Work required
The entries are to be output word for word, with the pictures omitted.
»»
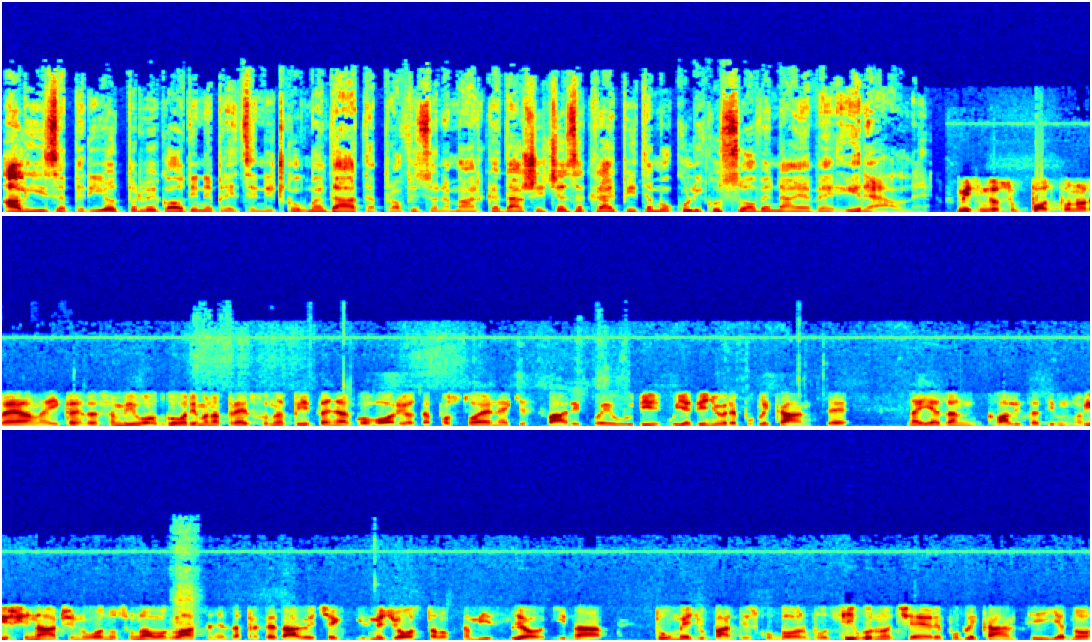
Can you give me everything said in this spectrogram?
ali i za period prve godine predsedničkog mandata. Profesora Marka Dašića za kraj pitamo koliko su ove najave i realne. Mislim da su potpuno realne i kada sam bio u odgovorima na prethodna pitanja govorio da postoje neke stvari koje ujedinjuju republikance na jedan kvalitativno viši način u odnosu na ovo glasanje za predsedavajućeg, između ostalog sam mislio i na tu međupartijsku borbu. Sigurno će republikanci jedno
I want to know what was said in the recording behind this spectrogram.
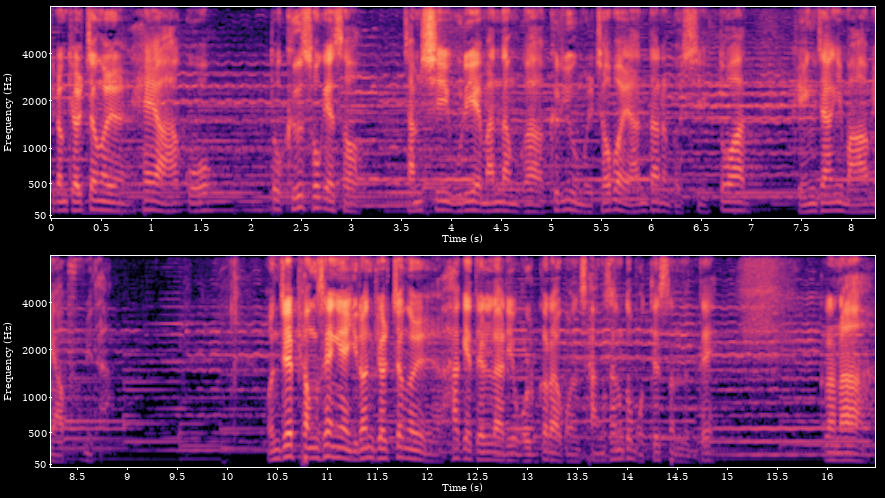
이런 결정을 해야 하고 또 그 속에서 잠시 우리의 만남과 그리움을 접어야 한다는 것이 또한 굉장히 마음이 아픕니다. 언제 평생에 이런 결정을 하게 될 날이 올 거라고는 상상도 못 했었는데 그러나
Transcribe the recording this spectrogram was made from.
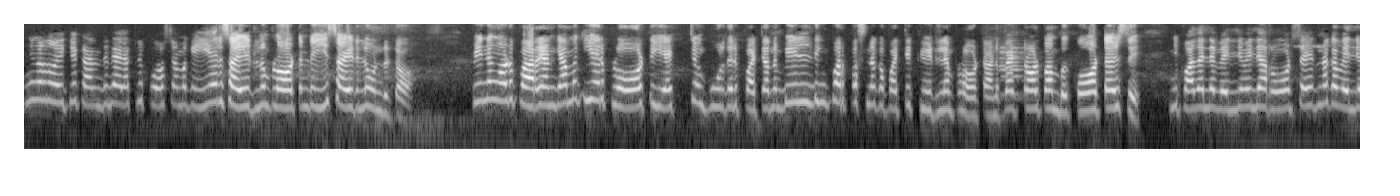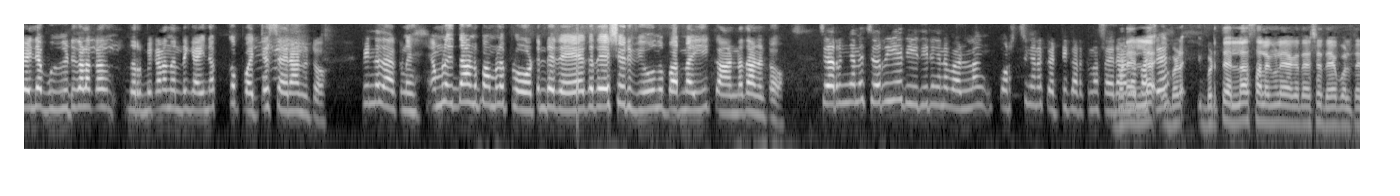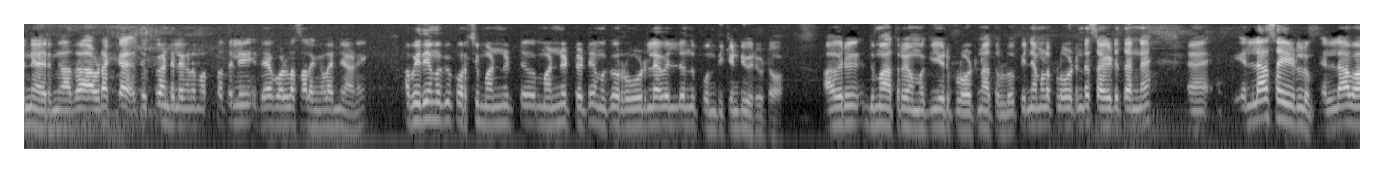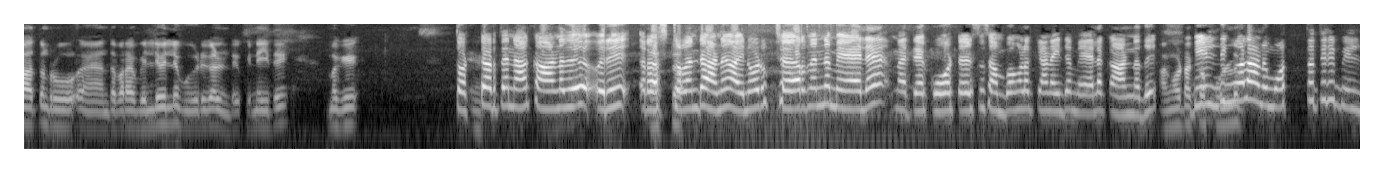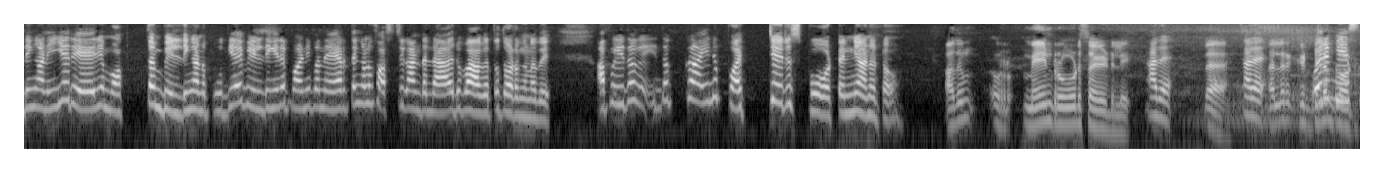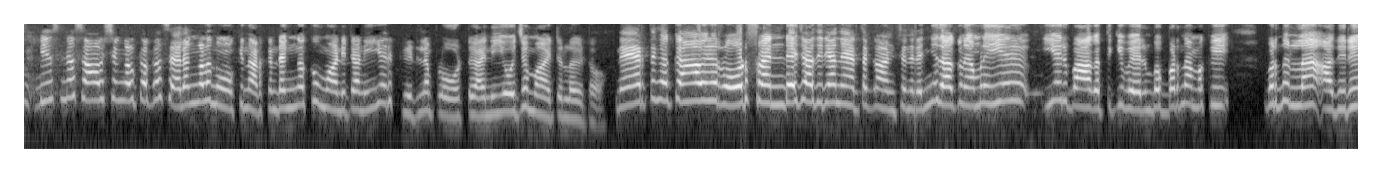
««
Your solution
Can you give me everything said in this spectrogram?
ali i za period prve godine predsedničkog mandata. Profesora Marka Dašića za kraj pitamo koliko su ove najave i realne. Mislim da su potpuno realne i kada sam bio u odgovorima na prethodna pitanja govorio da postoje neke stvari koje ujedinjuju republikance na jedan kvalitativno viši način u odnosu na ovo glasanje za predsedavajućeg, između ostalog sam mislio i na tu međupartijsku borbu. Sigurno će republikanci jedno
I want to know what was said in the recording behind this spectrogram.
이런 결정을 해야 하고 또 그 속에서 잠시 우리의 만남과 그리움을 접어야 한다는 것이 또한 굉장히 마음이 아픕니다. 언제 평생에 이런 결정을 하게 될 날이 올 거라고는 상상도 못 했었는데 그러나
Transcribe the recording this spectrogram was made from.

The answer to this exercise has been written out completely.